*** Task data Section Begins ***

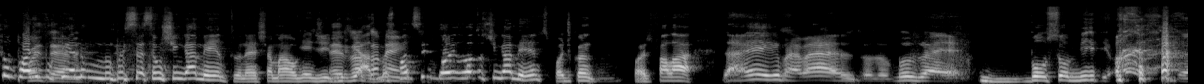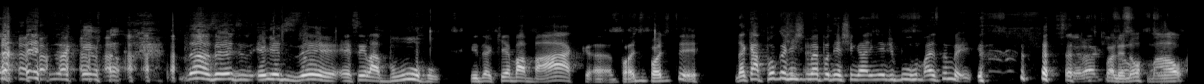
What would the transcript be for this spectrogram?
Não pode pois porque é, né? não, não, precisa ser um xingamento, né? Chamar alguém de, de viado. Mas pode ser dois outros xingamentos. Pode, pode falar Aí, todo mundo é bolsomídio. Não, eu ia dizer, eu ia dizer é, sei lá, burro, e daqui é babaca. Pode, pode ter. Daqui a pouco a gente não vai poder xingar ninguém de burro mais também. Será que Olha, é normal.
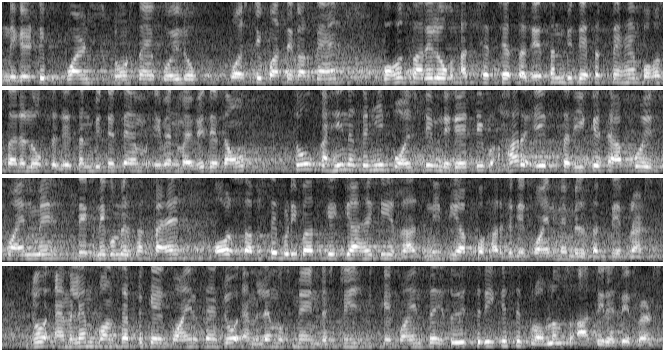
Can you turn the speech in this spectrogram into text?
निगेटिव पॉइंट्स ढूंढते हैं, कोई लोग पॉजिटिव बातें करते हैं। बहुत सारे लोग अच्छे अच्छे सजेशन भी दे सकते हैं, बहुत सारे लोग सजेशन भी देते हैं इवन मैं भी देता हूँ। तो कहीं ना कहीं पॉजिटिव निगेटिव हर एक तरीके से आपको इस कॉइन में देखने को मिल सकता है। और सबसे बड़ी बात की क्या है कि राजनीति आपको हर जगह कॉइन में मिल सकती है फ्रेंड्स जो एम एल कॉन्सेप्ट के कॉइन्स हैं, जो एम एल एम उसमें इंडस्ट्रीज़ के कॉइन्स हैं तो इस तरीके से प्रॉब्लम्स आती रहती है फ्रेंड्स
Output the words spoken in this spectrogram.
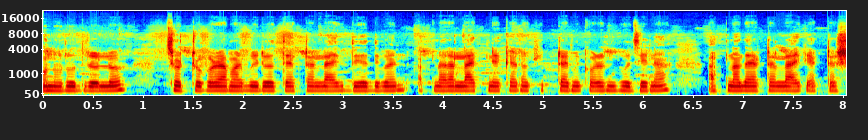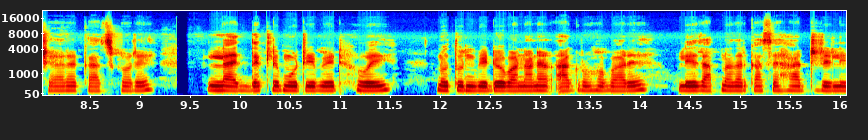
অনুরোধ রইল, ছোট্ট করে আমার ভিডিওতে একটা লাইক দিয়ে দিবেন। আপনারা লাইক নিয়ে কেন কিপটামি করেন বুঝি না। আপনাদের একটা লাইক একটা শেয়ারের কাজ করে। লাইক দেখলে মোটিভেট হই। নতুন ভিডিও বানানোর আগ্রহ বাড়ে। প্লিজ আপনাদের কাছে হার্ট রিলি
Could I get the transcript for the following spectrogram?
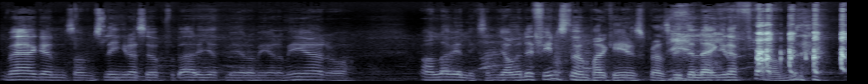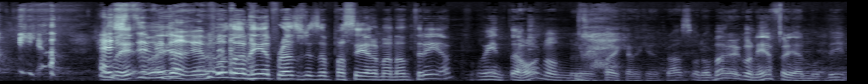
vägen som slingrar sig upp för berget mer och mer och mer. Och alla vill liksom, ja men det finns nog en parkeringsplats lite längre fram. Häst vid dörren. Och sen helt plötsligt så passerar man entrén och inte har någon eh, parkeringsplats. Och då börjar det gå ner för igen mot byn.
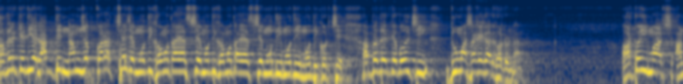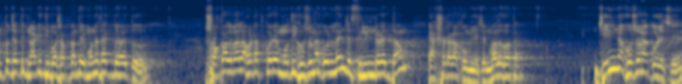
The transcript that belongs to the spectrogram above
তাদেরকে দিয়ে রাত দিন নাম জপ করাচ্ছে যে মোদি ক্ষমতায় আসছে, মোদি ক্ষমতায় আসছে, মোদি মোদি মোদি করছে। আপনাদেরকে বলছি, দু মাস আগেকার ঘটনা। আটই মার্চ আন্তর্জাতিক নারী দিবস, আপনাদের মনে থাকবে হয়তো। সকালবেলা হঠাৎ করে মোদি ঘোষণা করলেন যে সিলিন্ডারের দাম একশো টাকা কমিয়েছেন। ভালো কথা। যেই না ঘোষণা করেছেন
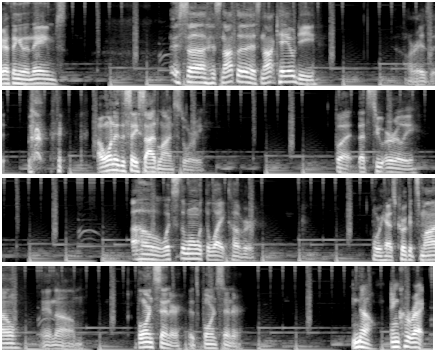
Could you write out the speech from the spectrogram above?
I gotta think of the names. It's uh it's not the it's not KOD. Or is it? I wanted to say sideline story. But that's too early. Oh, what's the one with the white cover? Where he has Crooked Smile and um Born Sinner. It's Born Sinner. no, incorrect.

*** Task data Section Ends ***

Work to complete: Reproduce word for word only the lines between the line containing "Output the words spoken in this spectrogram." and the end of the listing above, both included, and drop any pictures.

Completed exercise:
Output the words spoken in this spectrogram.
অনুরোধ রইল, ছোট্ট করে আমার ভিডিওতে একটা লাইক দিয়ে দিবেন। আপনারা লাইক নিয়ে কেন কিপটামি করেন বুঝি না। আপনাদের একটা লাইক একটা শেয়ারের কাজ করে। লাইক দেখলে মোটিভেট হই। নতুন ভিডিও বানানোর আগ্রহ বাড়ে। প্লিজ আপনাদের কাছে হার্ট রিলি
Could I get the transcript for the following spectrogram?
vägen som slingrar sig upp för berget mer och mer och mer. Och alla vill liksom, ja men det finns nog en parkeringsplats lite längre fram. Häst vid dörren. Och sen helt plötsligt så passerar man entrén och inte har någon eh, parkeringsplats. Och då börjar det gå ner för igen mot byn.
The transcript that belongs to the spectrogram above
তাদেরকে দিয়ে রাত দিন নাম জপ করাচ্ছে যে মোদি ক্ষমতায় আসছে, মোদি ক্ষমতায় আসছে, মোদি মোদি মোদি করছে। আপনাদেরকে বলছি, দু মাস আগেকার ঘটনা। আটই মার্চ আন্তর্জাতিক নারী দিবস, আপনাদের মনে থাকবে হয়তো। সকালবেলা হঠাৎ করে মোদি ঘোষণা করলেন যে সিলিন্ডারের দাম একশো টাকা কমিয়েছেন। ভালো কথা। যেই না ঘোষণা করেছেন
Could you write out the speech from the spectrogram above?
I gotta think of the names. It's uh it's not the it's not KOD. Or is it? I wanted to say sideline story. But that's too early. Oh, what's the one with the white cover? Where he has Crooked Smile and um Born Sinner. It's Born Sinner. no, incorrect.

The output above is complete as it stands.